**Try it:** From the first line of the entries below through the line bearing "Transcribe the sounds", write out each line exactly. Omit pictures.

**Dataset records:**
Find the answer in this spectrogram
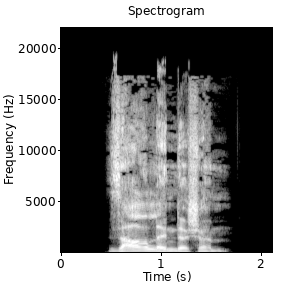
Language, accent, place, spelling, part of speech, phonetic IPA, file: German, Germany, Berlin, saarländischem, adjective, [ˈzaːɐ̯ˌlɛndɪʃm̩], De-saarländischem.ogg
- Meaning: strong dative masculine/neuter singular of saarländisch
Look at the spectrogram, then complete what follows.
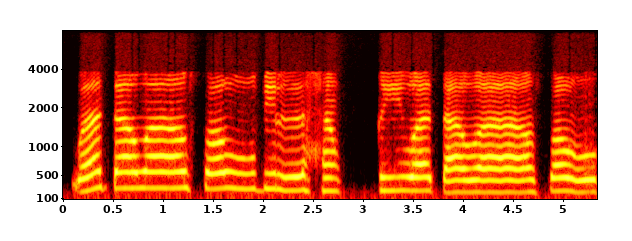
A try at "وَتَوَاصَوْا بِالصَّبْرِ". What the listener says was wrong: Dengan tapi saya belum mendengar shotnya ini lebih banyak, mungkin karena mic ataupun ya kita dengan jarak jauh. Huruf shot ini dia harus mengeluarkan shafir. Kan kita tadi sudah belajar sifat shot adalah shafir, tajam.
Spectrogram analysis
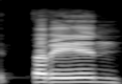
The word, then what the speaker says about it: तराइन: गौरी ने हिंदुस्तान दे तरन से तरेन मतलब तराइन तो पंजाबी का थोड़ा प्रोनाउंसिएशन वैसे हो जाता है हिंदुस्तान दे तरन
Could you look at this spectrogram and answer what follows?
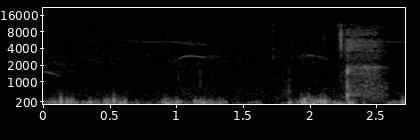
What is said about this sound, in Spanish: Los pájaros que cantan y, por allí se escucha el riachuelo. Y hay brisa, me imagino que la escuchas. pasan las aves muy cerca de mí.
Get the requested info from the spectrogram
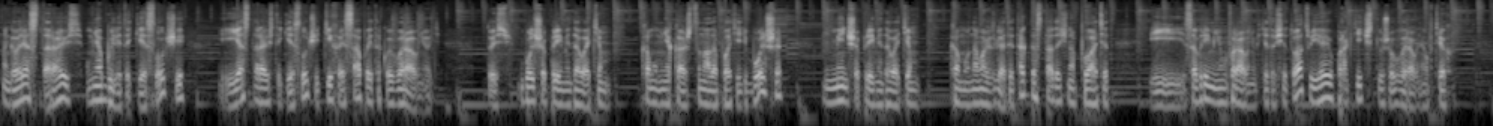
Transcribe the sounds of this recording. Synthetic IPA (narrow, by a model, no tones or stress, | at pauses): e̥snəɡəvɐɾʲast̪ɐɾajʊsʲʊmʲɪnʲabɨlʲɪt̪ɐkʲijəslˠut͡ɕɪɪ | ḭjast̪ɐɾajʉsʲt̪ɐkʲijəslˠut͡ɕɪɪtʲixə̰jsa̰pəɪt̪ɐko̞jvɨɾa̰vnʲɪ̰və̰tʲt̪o̞̰ɪsʲtʲbo̞lʲʂɨpɾʲemʲɪd̪ɐvat̚ʲːe̞m | kɐmumnʲe̞kaʐɨt̪sənad̪əplˠɐtʲitʲbo̞lʲʂɨ | mʲenʲʂɨpɾʲemʲɪd̪ɐvat̚ʲːe̞m | kɐmunɐmo̞jvzɡlʲat̪ɨt̪aɡ̚d̪ɐst̪a̰t̪ət͡ɕnəplˠatʲɪt̪ | isɐvɾʲemʲɪnʲɪmvɨɾavnʲɪvətʲɛt̪ʊsʲɪt̪ʊat̪sɨjʊjaɪjopɾʔɐ̰ktʲit͡ɕɪ̥skʲɪʊʐɛvɨɾəvnʲɪ̰lˠftʲe̞x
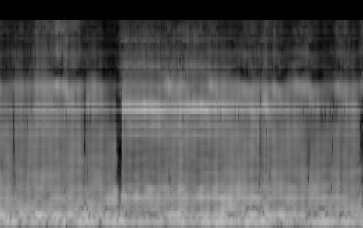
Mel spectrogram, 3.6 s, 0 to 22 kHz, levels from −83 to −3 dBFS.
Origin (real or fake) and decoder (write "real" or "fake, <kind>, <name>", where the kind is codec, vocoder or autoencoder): fake, vocoder, BigVGAN v2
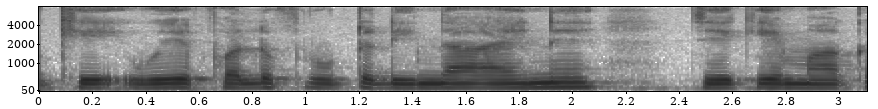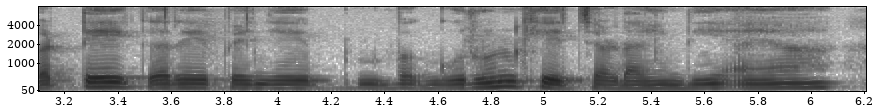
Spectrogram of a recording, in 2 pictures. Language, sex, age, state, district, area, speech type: Sindhi, female, 45-60, Gujarat, Kutch, urban, spontaneous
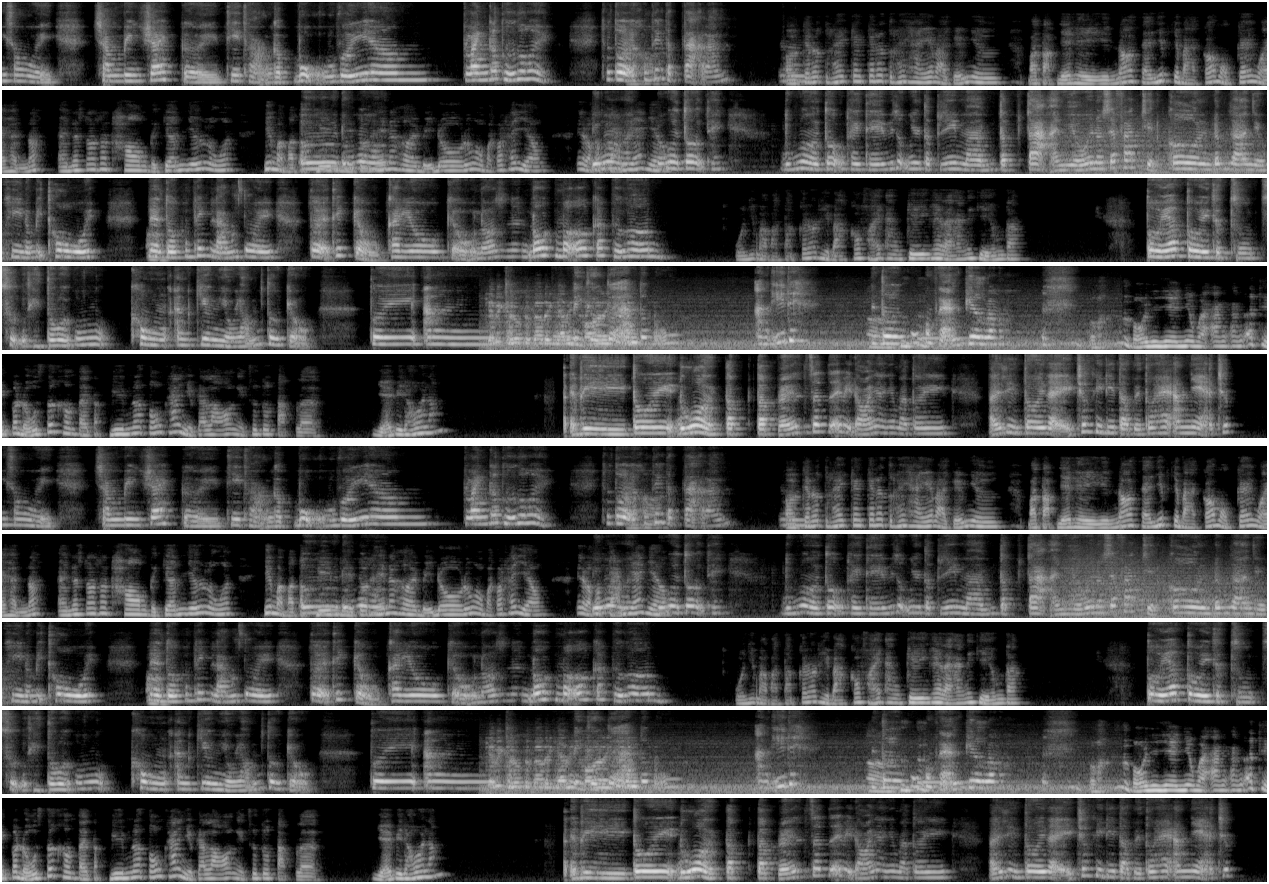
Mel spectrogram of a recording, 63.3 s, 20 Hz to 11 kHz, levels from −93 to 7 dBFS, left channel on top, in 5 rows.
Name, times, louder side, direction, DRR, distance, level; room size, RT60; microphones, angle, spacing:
voice 1, 0.0-4.3 4.6-5.5 6.1-7.3 7.8-8.1 15.6-16.5 18.5-19.9 20.4-26.3 26.8-32.0 36.8-41.1 41.6-43.0 43.5-44.8 45.5-46.1 46.6-48.1 48.3-48.7 56.2-60.1 60.5-62.9, left 1 dB, 75° left, 0.8 m, -22 dB
voice 2, 6.2-6.6 7.8-10.0 10.3-15.0 15.3-18.1 18.4-19.3 26.7-26.9 32.6-35.5 46.6-47.6 48.6-53.8 54.3-55.0, right 2 dB, 40° right, 0.5 m, -26 dB
sound 1, 18.7-25.7, right 1 dB, 15° right, 0.9 m, -40 dB
Fixed-wing aircraft airplane, 42.7-49.2, equal, 15° left, 0.8 m, -27 dB
5.8 x 2.4 x 3.2 m
head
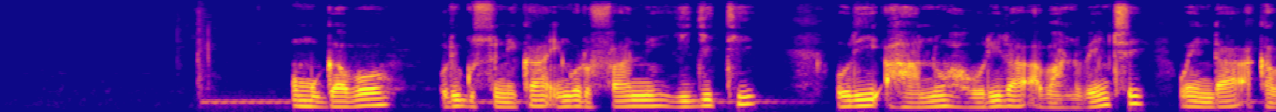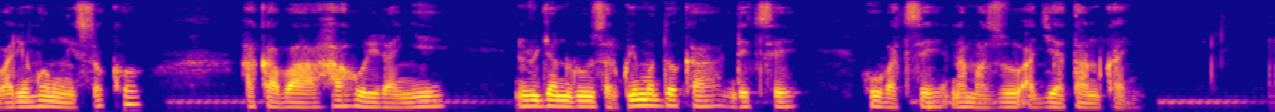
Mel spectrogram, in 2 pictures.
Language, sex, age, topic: Kinyarwanda, male, 25-35, government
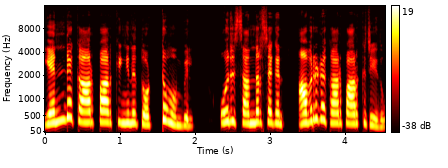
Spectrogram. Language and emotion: Malayalam, angry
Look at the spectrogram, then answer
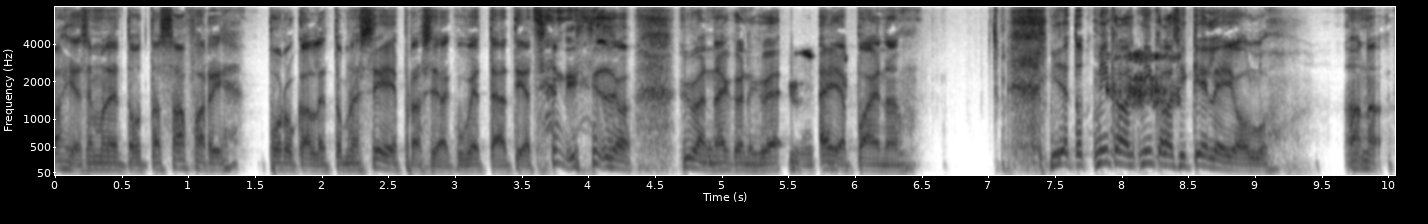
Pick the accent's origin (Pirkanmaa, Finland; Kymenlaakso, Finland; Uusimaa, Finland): Uusimaa, Finland; Helsinki; mä oon malmilaisia lähtöisin ja pyörinyt pienen ikäni täällä.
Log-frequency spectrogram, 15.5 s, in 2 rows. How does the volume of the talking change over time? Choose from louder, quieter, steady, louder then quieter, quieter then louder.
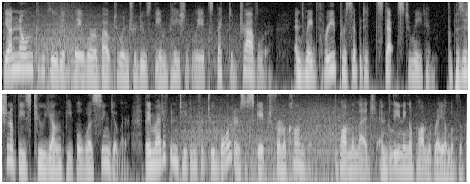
steady.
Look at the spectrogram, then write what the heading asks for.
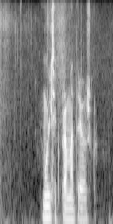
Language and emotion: Russian, neutral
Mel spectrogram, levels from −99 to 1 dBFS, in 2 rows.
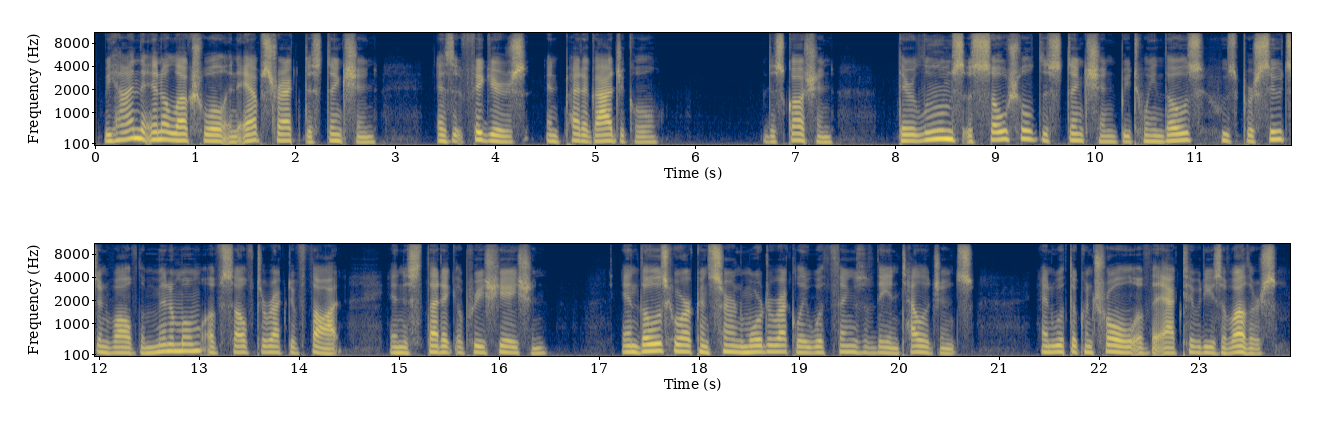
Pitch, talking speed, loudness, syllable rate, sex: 175 Hz, 130 wpm, -18 LUFS, 5.3 syllables/s, female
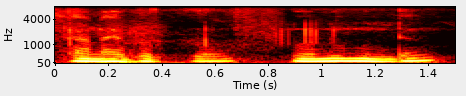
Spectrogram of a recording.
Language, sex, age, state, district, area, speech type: Bodo, male, 30-45, Assam, Udalguri, urban, spontaneous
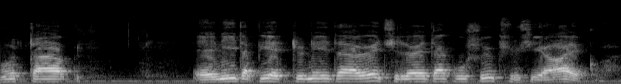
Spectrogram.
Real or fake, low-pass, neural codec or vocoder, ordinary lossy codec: real; 19.8 kHz; none; MP3, 48 kbps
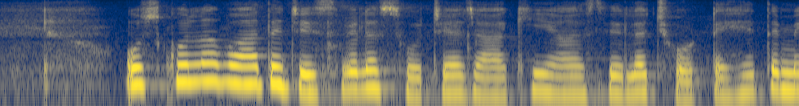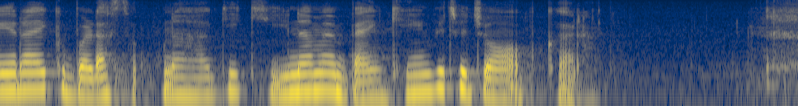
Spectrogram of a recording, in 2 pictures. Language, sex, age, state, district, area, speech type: Dogri, female, 30-45, Jammu and Kashmir, Udhampur, urban, spontaneous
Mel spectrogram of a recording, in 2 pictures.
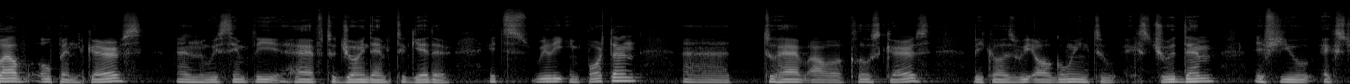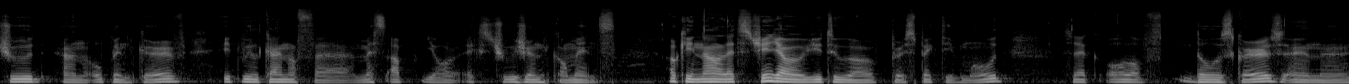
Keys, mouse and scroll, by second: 3.9 click, 8.8 click, 10.5 click, 14.0 click, 20.5 right click, 21.9 click, 23.0 right click, 23.9 click.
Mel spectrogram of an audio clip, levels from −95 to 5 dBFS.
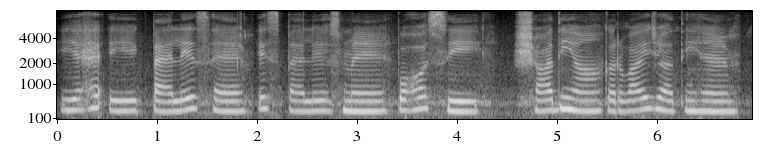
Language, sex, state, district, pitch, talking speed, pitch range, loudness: Hindi, female, Rajasthan, Churu, 240 Hz, 110 wpm, 235-260 Hz, -17 LUFS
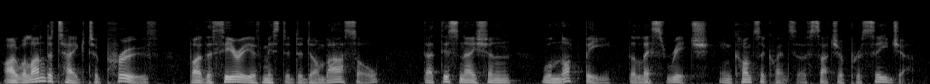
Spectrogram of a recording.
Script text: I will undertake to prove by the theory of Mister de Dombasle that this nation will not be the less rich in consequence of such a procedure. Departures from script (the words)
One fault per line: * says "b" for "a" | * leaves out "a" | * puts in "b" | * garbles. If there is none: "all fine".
all fine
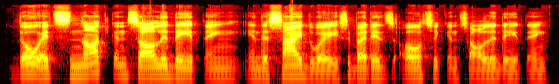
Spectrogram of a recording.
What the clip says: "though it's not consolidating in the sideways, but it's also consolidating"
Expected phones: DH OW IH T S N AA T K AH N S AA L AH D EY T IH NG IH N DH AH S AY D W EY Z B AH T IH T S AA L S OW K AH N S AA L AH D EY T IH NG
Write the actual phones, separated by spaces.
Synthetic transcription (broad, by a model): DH OW IH T S N AA T K AH N S AA L AH D EY T IH NG IH N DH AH S AY D W EY S B AH T IH T S AA L S OW K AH N S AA L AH D EY T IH NG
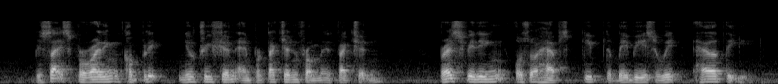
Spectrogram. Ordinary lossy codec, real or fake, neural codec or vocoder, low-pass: none; real; none; none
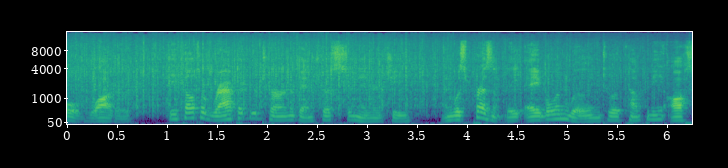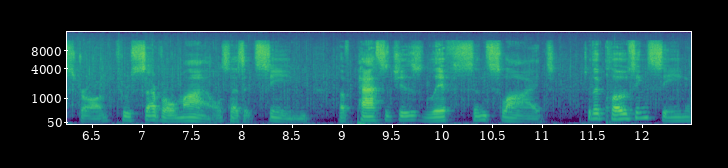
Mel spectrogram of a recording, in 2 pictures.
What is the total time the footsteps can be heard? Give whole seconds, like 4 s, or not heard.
not heard.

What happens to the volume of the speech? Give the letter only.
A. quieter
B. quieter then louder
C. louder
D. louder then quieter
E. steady
E.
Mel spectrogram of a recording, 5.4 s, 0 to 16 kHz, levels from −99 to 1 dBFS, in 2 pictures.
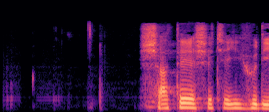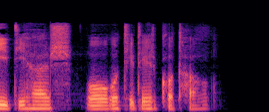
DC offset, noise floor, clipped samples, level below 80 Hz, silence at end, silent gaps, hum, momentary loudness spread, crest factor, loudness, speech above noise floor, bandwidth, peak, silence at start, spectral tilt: under 0.1%; -68 dBFS; under 0.1%; -58 dBFS; 0.6 s; none; none; 14 LU; 20 dB; -20 LUFS; 48 dB; 7.6 kHz; -2 dBFS; 1.4 s; -5.5 dB/octave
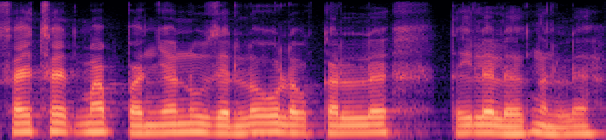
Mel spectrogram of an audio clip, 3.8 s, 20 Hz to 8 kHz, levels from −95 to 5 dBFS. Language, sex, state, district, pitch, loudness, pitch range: Wancho, male, Arunachal Pradesh, Longding, 125 Hz, -15 LUFS, 120-135 Hz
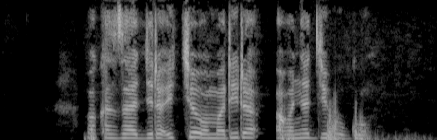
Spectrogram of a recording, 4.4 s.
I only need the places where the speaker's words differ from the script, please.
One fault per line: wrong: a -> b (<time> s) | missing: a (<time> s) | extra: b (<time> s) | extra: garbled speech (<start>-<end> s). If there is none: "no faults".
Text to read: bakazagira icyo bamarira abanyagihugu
no faults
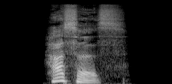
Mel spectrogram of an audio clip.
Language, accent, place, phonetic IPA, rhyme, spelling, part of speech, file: German, Germany, Berlin, [ˈhasəs], -asəs, Hasses, noun, De-Hasses.ogg
- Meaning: genitive singular of Haß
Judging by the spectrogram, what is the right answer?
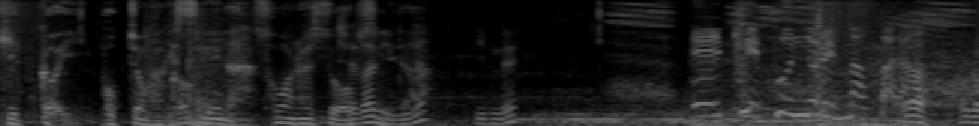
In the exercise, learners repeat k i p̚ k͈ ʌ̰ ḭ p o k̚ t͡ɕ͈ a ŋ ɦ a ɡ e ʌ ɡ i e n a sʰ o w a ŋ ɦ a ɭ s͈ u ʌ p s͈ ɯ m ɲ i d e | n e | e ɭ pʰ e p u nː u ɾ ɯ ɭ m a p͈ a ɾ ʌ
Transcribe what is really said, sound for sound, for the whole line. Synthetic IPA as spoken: k i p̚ k͈ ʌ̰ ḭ p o k̚ t͡ɕ͈ ʌ ŋ ɦ a ɡ e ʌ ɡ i e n a sʰ o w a n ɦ a ɭ s͈ u ʌ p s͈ ɯ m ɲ i d a | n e | e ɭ pʰ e p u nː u ɾ ɯ ɭ m a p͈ a ɾ a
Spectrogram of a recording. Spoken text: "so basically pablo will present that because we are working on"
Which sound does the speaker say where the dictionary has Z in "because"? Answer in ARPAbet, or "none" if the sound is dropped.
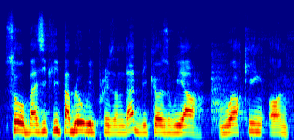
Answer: Z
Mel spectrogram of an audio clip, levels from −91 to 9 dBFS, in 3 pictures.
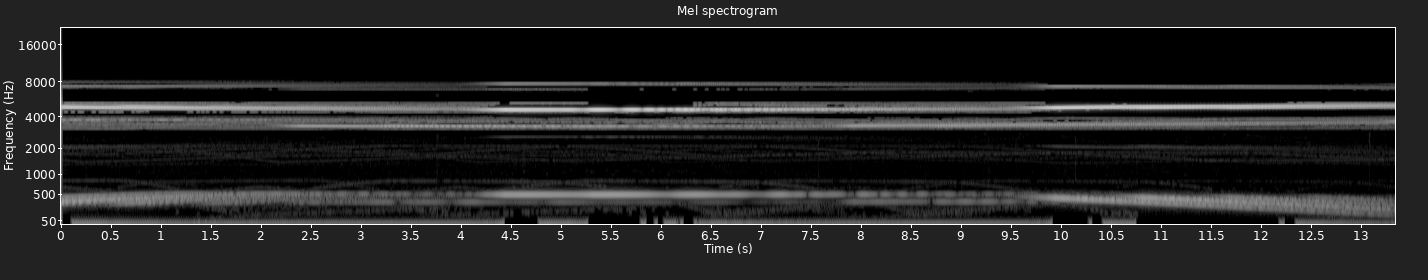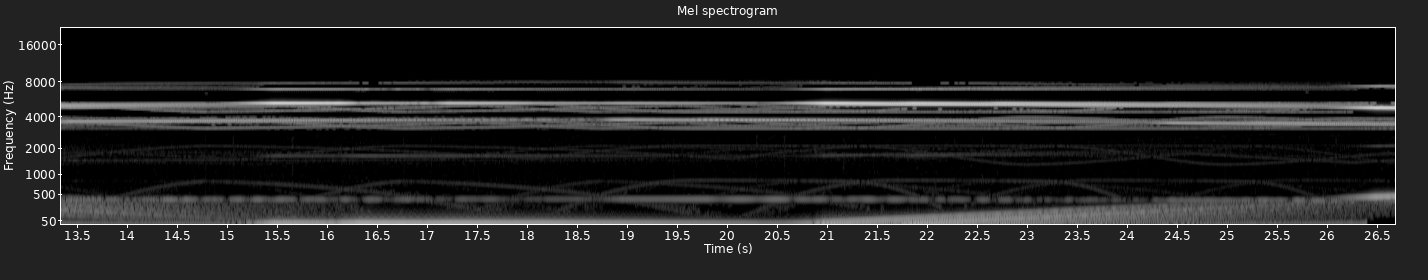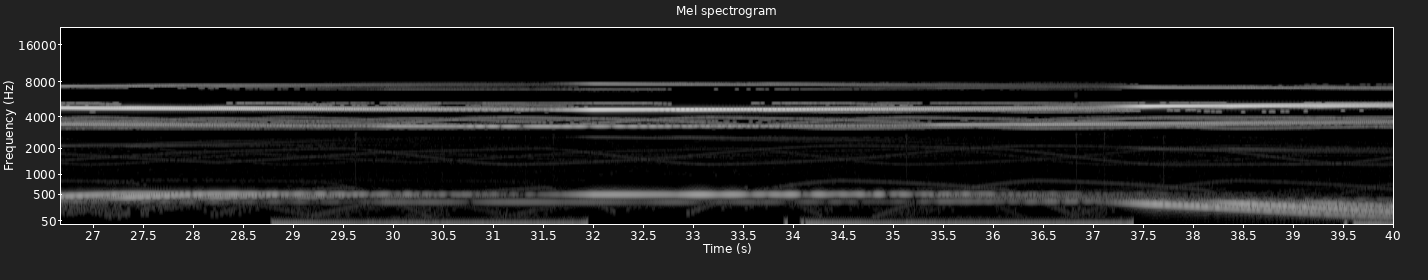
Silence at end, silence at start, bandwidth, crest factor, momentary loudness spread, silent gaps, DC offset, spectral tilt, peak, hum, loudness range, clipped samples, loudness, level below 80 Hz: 0 s; 0 s; 8.2 kHz; 12 dB; 20 LU; none; under 0.1%; -0.5 dB/octave; -4 dBFS; none; 10 LU; under 0.1%; -12 LUFS; -54 dBFS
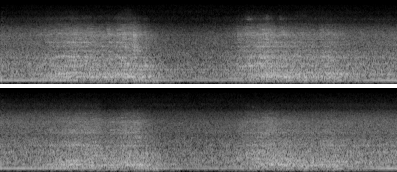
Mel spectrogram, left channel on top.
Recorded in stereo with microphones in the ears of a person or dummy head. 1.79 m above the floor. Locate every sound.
0.2 s a sliding door: 70° left (ahead or behind), 1.9 m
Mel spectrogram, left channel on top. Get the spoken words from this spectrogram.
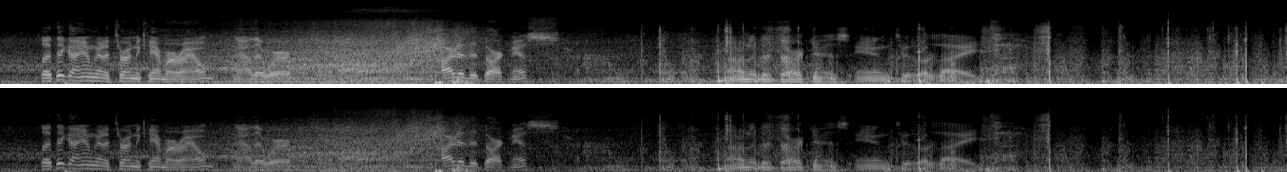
So I think I am going to turn the camera around now that we're out of the darkness. Out of the darkness into the light.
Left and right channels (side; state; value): right; quieter; 8.6 dB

**Response to the task:**
Find the answer in this spectrogram
Language, accent, place, spelling, part of speech, phonetic IPA, file: German, Germany, Berlin, saarländischem, adjective, [ˈzaːɐ̯ˌlɛndɪʃm̩], De-saarländischem.ogg
- Meaning: strong dative masculine/neuter singular of saarländisch
Look at the spectrogram, then complete what follows.
A try at "وَتَوَاصَوْا بِالصَّبْرِ". What the listener says was wrong: Dengan tapi saya belum mendengar shotnya ini lebih banyak, mungkin karena mic ataupun ya kita dengan jarak jauh. Huruf shot ini dia harus mengeluarkan shafir. Kan kita tadi sudah belajar sifat shot adalah shafir, tajam.
Spectrogram analysis
The word, then what the speaker says about it: तराइन: गौरी ने हिंदुस्तान दे तरन से तरेन मतलब तराइन तो पंजाबी का थोड़ा प्रोनाउंसिएशन वैसे हो जाता है हिंदुस्तान दे तरन
Could you look at this spectrogram and answer what follows?
What is said about this sound, in Spanish: Los pájaros que cantan y, por allí se escucha el riachuelo. Y hay brisa, me imagino que la escuchas. pasan las aves muy cerca de mí.
Get the requested info from the spectrogram
Transcribe the sounds of this recording. Synthetic IPA (narrow, by a model, no tones or stress, | at pauses): e̥snəɡəvɐɾʲast̪ɐɾajʊsʲʊmʲɪnʲabɨlʲɪt̪ɐkʲijəslˠut͡ɕɪɪ | ḭjast̪ɐɾajʉsʲt̪ɐkʲijəslˠut͡ɕɪɪtʲixə̰jsa̰pəɪt̪ɐko̞jvɨɾa̰vnʲɪ̰və̰tʲt̪o̞̰ɪsʲtʲbo̞lʲʂɨpɾʲemʲɪd̪ɐvat̚ʲːe̞m | kɐmumnʲe̞kaʐɨt̪sənad̪əplˠɐtʲitʲbo̞lʲʂɨ | mʲenʲʂɨpɾʲemʲɪd̪ɐvat̚ʲːe̞m | kɐmunɐmo̞jvzɡlʲat̪ɨt̪aɡ̚d̪ɐst̪a̰t̪ət͡ɕnəplˠatʲɪt̪ | isɐvɾʲemʲɪnʲɪmvɨɾavnʲɪvətʲɛt̪ʊsʲɪt̪ʊat̪sɨjʊjaɪjopɾʔɐ̰ktʲit͡ɕɪ̥skʲɪʊʐɛvɨɾəvnʲɪ̰lˠftʲe̞x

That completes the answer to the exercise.